A Cento Poem by Beverly Stock.
Now how I came to get this hat, ‘tis very strange and funny,
Grandfather died and left it to me, his property and money.
And when the will it was read out, they told me straight and flat,
If I would have his money, I must always wear his hat.
Now I came home to my flat I hung my coat, tossed my hat,
Hearing no response, I said “Where’s my wifey at?”
A note on the table I spied, I read it at once and cried.
It said, “Louis dear, it’s too slow here, so I have gone for a ride.”
If I look for her in the opera house amid the opera season,
There’s someone sure to shout at me without the slightest reason
What if she’s at the chowder club to have a jolly spree?
If I look, someone in the group is sure to shout at me.
Alas, her pretty dresses that hung up in the hall,
None were left, she had up and taken them all.
She took all my rings and the rest of my things,
But not my portrait she’d hung on the wall.
Where Did You Get That Hat, included the words and music of Joseph J. Sullivan, 1888, a black-face comedian-song-and-dance man. Needing inspiration for a floundering career, he found and wore an ill-fitting hat, and created a story and music from the odd comments his neighbors made. The song was an instant hit and became a standard song of humor.

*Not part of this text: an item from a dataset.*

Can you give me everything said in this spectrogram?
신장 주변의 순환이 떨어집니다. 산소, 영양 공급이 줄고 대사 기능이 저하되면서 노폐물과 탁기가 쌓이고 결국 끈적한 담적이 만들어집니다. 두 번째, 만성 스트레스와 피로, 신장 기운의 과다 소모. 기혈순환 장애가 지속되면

Meet Me In St. Louis, Louis, was the work of Andrew B. Sterling, lyrics, and Frederick Allen Mills, music. They applied their talents to the theme of the 1904 World’s Fair and its popularity, and the song’s success exceeded the composer’s expectations.

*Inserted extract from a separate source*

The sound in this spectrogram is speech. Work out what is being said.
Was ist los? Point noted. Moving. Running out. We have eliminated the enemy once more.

This poem is a Cento which combines from lyrics from both titles, published in the American Song Treasury, a volume of songs in the public domain, by Dover Publications.